▸ TRY IT: Word for word, copy the line that contains "write down speech shown in spectrogram" and each line after it in the data below. Pictures stay out of the copy.

[Extracted data entries]
+ + + + + + +
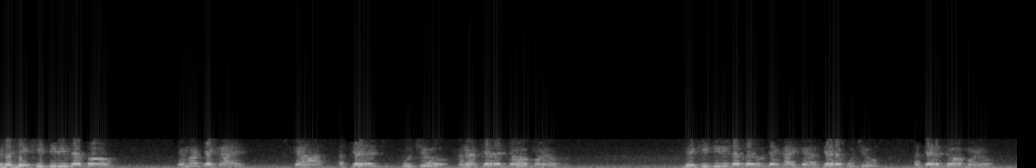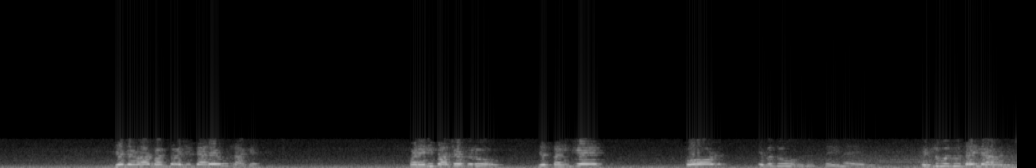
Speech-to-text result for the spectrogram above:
એટલે દેખીતી રીતે તો એમ જ દેખાય કે અત્યારે પૂછ્યું અને અત્યારે જવાબ મળ્યો. દેખીતી રીતે તો એવું દેખાય કે અત્યારે પૂછ્યું અત્યારે જવાબ મળ્યો. જે વ્યવહાર બનતો હોય છે ત્યારે એવું લાગે. પણ એની પાછળ પેલું જે સંકેત કોડ એ બધું થઈને આવેલું. એટલું બધું થઈને આવેલું.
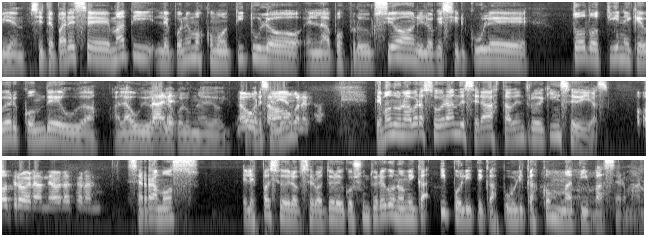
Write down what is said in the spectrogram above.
Bien, si te parece, Mati, le ponemos como título en la postproducción y lo que circule, todo tiene que ver con deuda al audio de la columna de hoy. ¿Te parece bien? Te mando un abrazo grande, será hasta dentro de 15 días. Otro grande abrazo grande. Cerramos el espacio del Observatorio de Coyuntura Económica y Políticas Públicas con Mati Basserman.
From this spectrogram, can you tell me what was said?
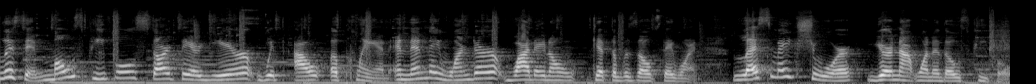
Listen, most people start their year without a plan and then they wonder why they don't get the results they want. Let's make sure you're not one of those people.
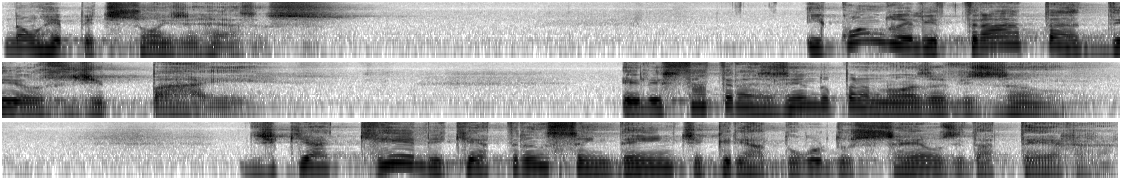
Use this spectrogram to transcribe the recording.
não repetições e rezas. E quando ele trata a Deus de Pai, ele está trazendo para nós a visão de que aquele que é transcendente, Criador dos céus e da terra,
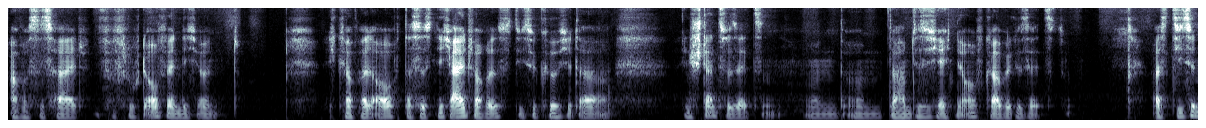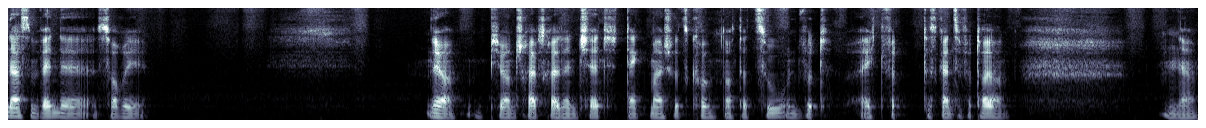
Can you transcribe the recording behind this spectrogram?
Aber es ist halt verflucht aufwendig und ich glaube halt auch, dass es nicht einfach ist, diese Kirche da instand zu setzen. Und ähm, da haben die sich echt eine Aufgabe gesetzt. Also diese nassen Wände, sorry. Ja, Björn schreibt gerade in den Chat, Denkmalschutz kommt noch dazu und wird echt das Ganze verteuern. Ja.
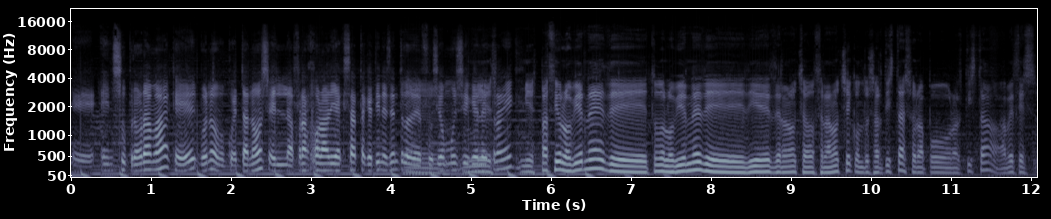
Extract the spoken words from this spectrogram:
eh, en su programa, que es, bueno, cuéntanos en la franja horaria exacta que tienes dentro de Eh, Fusion Music mi es- Electronic. Mi espacio los viernes, de todos los viernes, de 10 de la noche a 12 de la noche, con dos artistas, hora por artista. A veces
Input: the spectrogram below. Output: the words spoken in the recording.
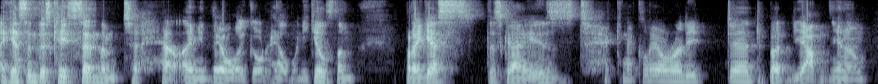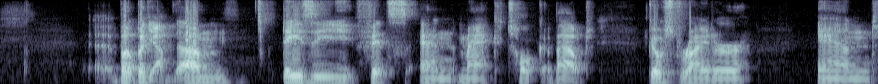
I guess in this case send them to hell. I mean, they only go to hell when he kills them. But I guess this guy is technically already dead. But yeah, you know. Uh, but, but yeah, um, Daisy, Fitz, and Mac talk about Ghost Rider. And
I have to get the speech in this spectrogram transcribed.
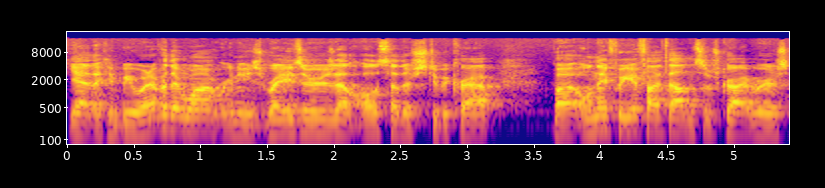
Yeah, they can be whatever they want. We're gonna use razors, all this other stupid crap. But only if we get 5,000 subscribers.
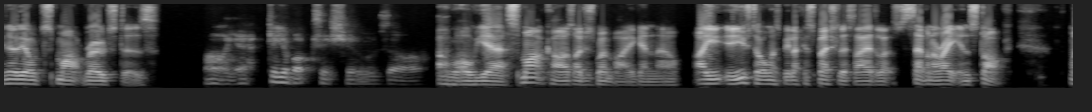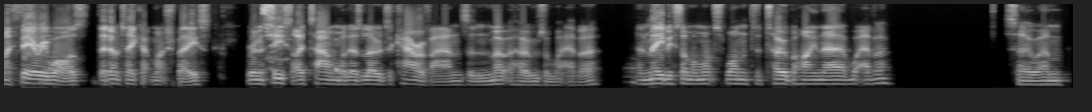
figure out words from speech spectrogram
you know the old smart roadsters. Oh yeah, gearbox issues or Oh well, yeah, smart cars. I just won't buy again now. I it used to almost be like a specialist. I had like seven or eight in stock. My theory was they don't take up much space. We're in a seaside town where there's loads of caravans and motorhomes and whatever, and maybe someone wants one to tow behind there, whatever. So, um,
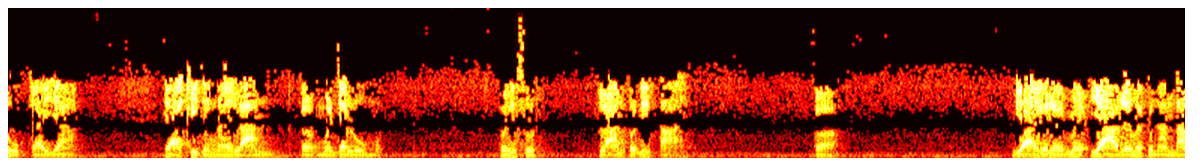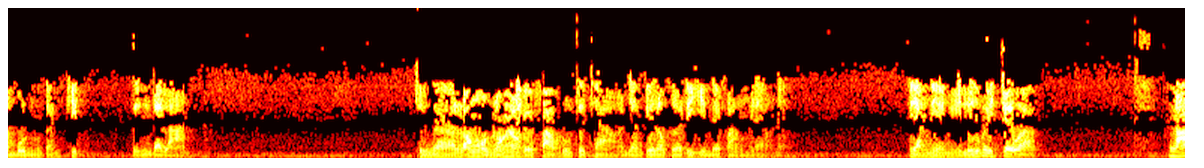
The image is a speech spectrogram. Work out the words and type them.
ถูกใจย่าย่าคิดยังไงหลานก็เหมือนจะรู้หมดผลที่สุดหลานคนนี้ตาย ก็ยายก็เลยไม่ย่าเลยไม่เป็นอันทำบุญเหมือนกันคิดถึงแต่หลานถึงว่าร้องห่มร้องไห้ไปเฝ้าพระเจ้า อย่างที่เราเคยได้ยินได้ฟังมาแล้วเนี่ยอย่างนี้มีหรือไปเจอว่าพระ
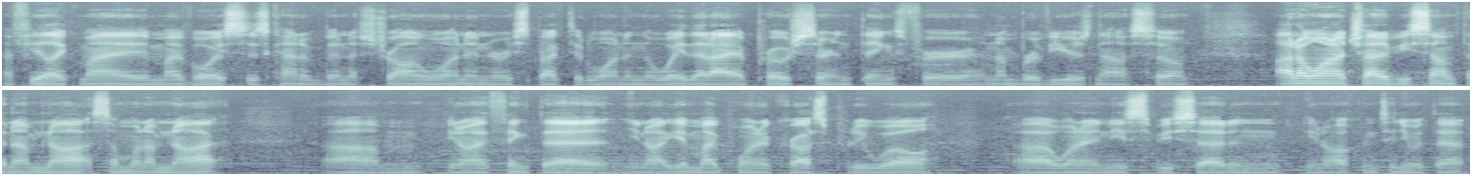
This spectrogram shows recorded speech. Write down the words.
I feel like my, my voice has kind of been a strong one and a respected one in the way that I approach certain things for a number of years now. So I don't want to try to be something I'm not, someone I'm not. Um, you know, I think that you know I get my point across pretty well uh, when it needs to be said, and you know I'll continue with that.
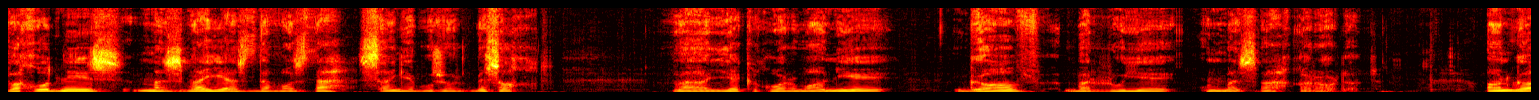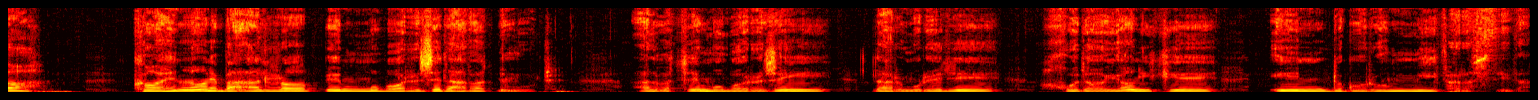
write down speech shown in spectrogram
و خود نیز مذبحی از دوازده سنگ بزرگ بساخت و یک قربانی گاو بر روی اون مذبح قرار داد. آنگاه کاهنان بعل را به مبارزه دعوت نمود. البته مبارزه در مورد خدایانی که این دو گروه می پرستیدند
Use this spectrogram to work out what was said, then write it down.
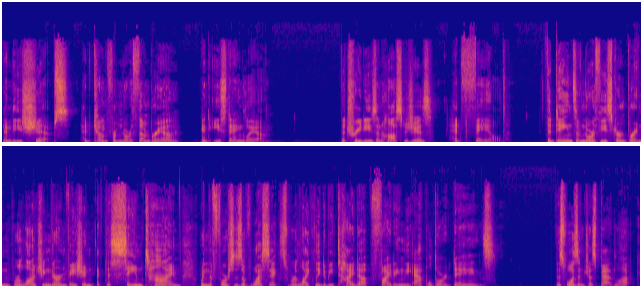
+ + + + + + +
▸ SOLUTION FOR THIS PROBLEM:
write down speech shown in spectrogram
و خود نیز مذبحی از دوازده سنگ بزرگ بساخت و یک قربانی گاو بر روی اون مذبح قرار داد. آنگاه کاهنان بعل را به مبارزه دعوت نمود. البته مبارزه در مورد خدایانی که این دو گروه می پرستیدند
Use this spectrogram to work out what was said, then write it down.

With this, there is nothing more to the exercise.